Thomas felt very productive at the end of his work day. He had crammed in 6 meetings, and rushed through a myriad of tasks and phone calls and gotten them done before heading for the gym. He felt really good about himself. He was the guy that knew exactly what was going on in the business, and without his input the business would be lost. That is why he had not taken a vacation in 4 years. The business simply could not function without him! However, Thomas did not mind, because he thought that the faster his pace of life, the more value he had as a person. Thus he desperately tried to cram as much as possible into his days.
Unfortunately Thomas confused being busy with being productive. He had lost sight of the business goals, and as a manager, had forgotten that his task should have been facilitating the workflow instead of actually doing the work himself.
Ralph Keyes stated that: “Only by stepping back can we spot … how addictive it is to be rushed and busy. … Business can keep us from having to reflect, risk intimacy, or face the void. … We’re never forced to ask ourselves what really matters.
Ernie J Zelinski, in his book titled The Joy of Not Working, defines peak performers and workaholics this way:
A peak performer (ie. someone who is productive) is someone who…
- Works regular hours
- Has defined goals
- Delegates as much as possible
- Has many interests outside of work
- Takes and enjoys vacations
- Has deep friendships outside of work
- Minimizes conversation about work matters
- Can enjoy “goofing off.”
- Feels life is a celebration.
A workaholic, on the other hand, is someone who…
- Works long hours
- Has no defined goals (works simply for the sake of working)
- Cannot delegate work to others
- Has no interest outside of work
- Misses vacations to work
- Always talks about work matters
- Is always busy doing something
- Feels life is difficult.

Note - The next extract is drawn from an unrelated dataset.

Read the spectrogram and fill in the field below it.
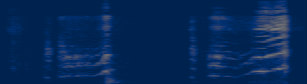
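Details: Talking parrot utters two short, raspy, voice-like phrases with pitch sliding upward, separated by a second of silence, the second phrase ending in a harsh, breathy burst; quiet indoor setting.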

Unfortunately for Thomas, a year later his company hit the rocks. No amount of blind activity could save it from disaster. What a pity he had not taken to heart the words of Plato: In order to seek one’s own direction, one must simplify the mechanics of ordinary, everyday life.